It is estimated that almost 90% of diabetic cases falls into the type 2 category. Diabetes Type 2 can be either due to insufficient insulin production or insulin resistant. Due to this reason, this diabetes is also called Non-Insulin Dependent Diabetes Mellitus (NIDDM). When the body becomes resistant to insulin, 2 major issues arises:

  • Increased glucose levels in the bloodstream.
  • Insufficient glucose supply for proper cell functioning.

Improper glucose levels can lead to dehydration, diabetic coma etc. Dehydration is caused due to the frequent urination. Diabetic coma is a life threatening condition in which the patient becomes dehydrated and ill to such an extent that he/she is unable to compensate for the loss of fluids.

Medications are given to increase the insulin sensitivity and to reduce the amount of glucose production in the liver.

Obese people are found to be more susceptible to this form of diabetes. People who have an excess amount of abdominal fat are seen to be more prone to this diabetes type. Almost 55% of the people diagnosed with diabetes were obese during the onset. These kinds of persons also have larger risk of releasing chemicals that can lead to cardiovascular diseases, metabolic disorders and other serious disorders.

Glucose control can be attained by performing more exercise, reducing the body weight and reducing carbohydrate intake.

Oral medicines are also prescribed for regulating glucose production by the liver.

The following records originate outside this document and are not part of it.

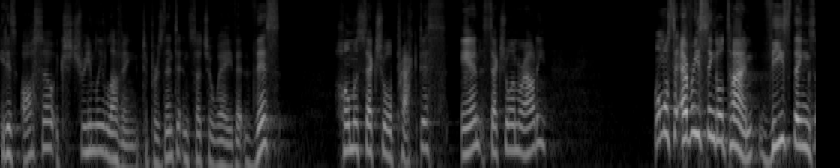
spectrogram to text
it is also extremely loving to present it in such a way that this homosexual practice and sexual immorality, almost every single time these things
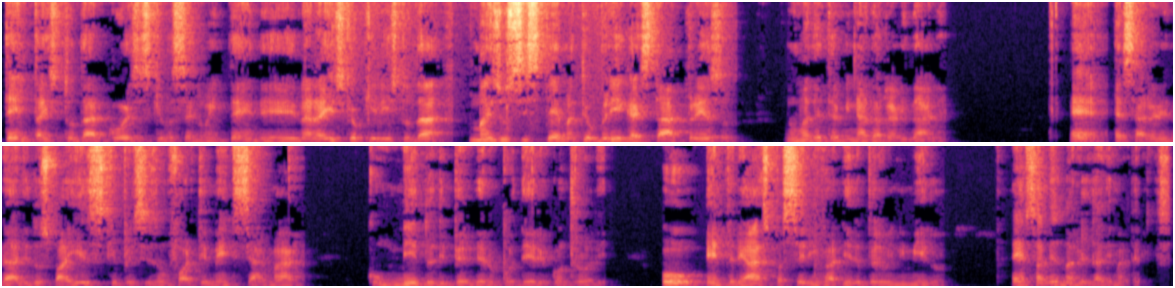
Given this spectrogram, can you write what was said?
tenta estudar coisas que você não entende, não era isso que eu queria estudar, mas o sistema te obriga a estar preso numa determinada realidade. É essa a realidade dos países que precisam fortemente se armar com medo de perder o poder e o controle, ou, entre aspas, ser invadido pelo inimigo. É essa mesma realidade de Matrix,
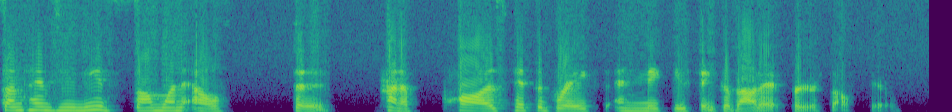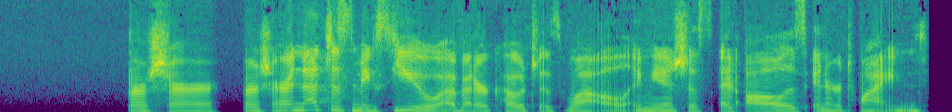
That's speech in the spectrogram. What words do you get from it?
sometimes you need someone else to kind of pause, hit the brakes, and make you think about it for yourself too. For sure. For sure. And that just makes you a better coach as well. I mean, it's just, it all is intertwined.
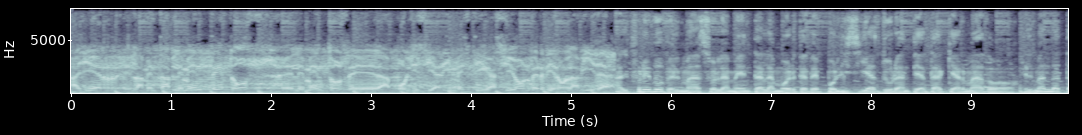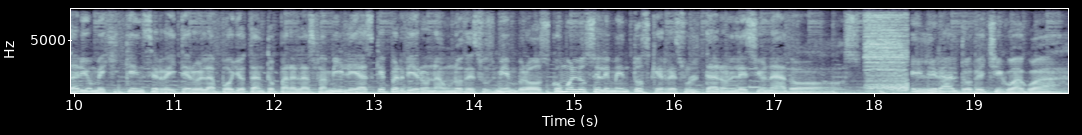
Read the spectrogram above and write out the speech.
Ayer, lamentablemente, dos elementos de la policía de investigación perdieron la vida. Alfredo del Mazo lamenta la muerte de policías durante ataque armado. El mandatario mexiquense reiteró el apoyo tanto para las familias que perdieron a uno de sus miembros como los elementos que resultaron lesionados. El Heraldo de Chihuahua.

This can treat the insulin-resistant nature of the disease.

Diagnosis has to be carried out as early as possible to better the treatment.

Blood & Urine Tests: The urine of a healthy person is devoid of any glucose. However during diabetes, a certain amount of glucose may be present in the urine.

If glucose presence is detected, another test called the Glucose Tolerance Test to confirm diabetes.

Glucose Tolerance Test: This test is also called Oral Glucose Tolerance Test (OGTT). One has to refrain from eating & drinking prior to 8-12 hours of taking food. Intake of particular medications also has to be stopped before the test. The procedure begins with taking the blood sample after observing the above mentioned instructions. A glucose drink is then given. After a stipulated time period, the blood sample is taken again. The glucose levels from the 2 blood samples is compared & assessed.

The glucose level for a diabetic person is more than 7mmol/l prior to test & 11mmol/l 2 hours after the test.

diabetes infographic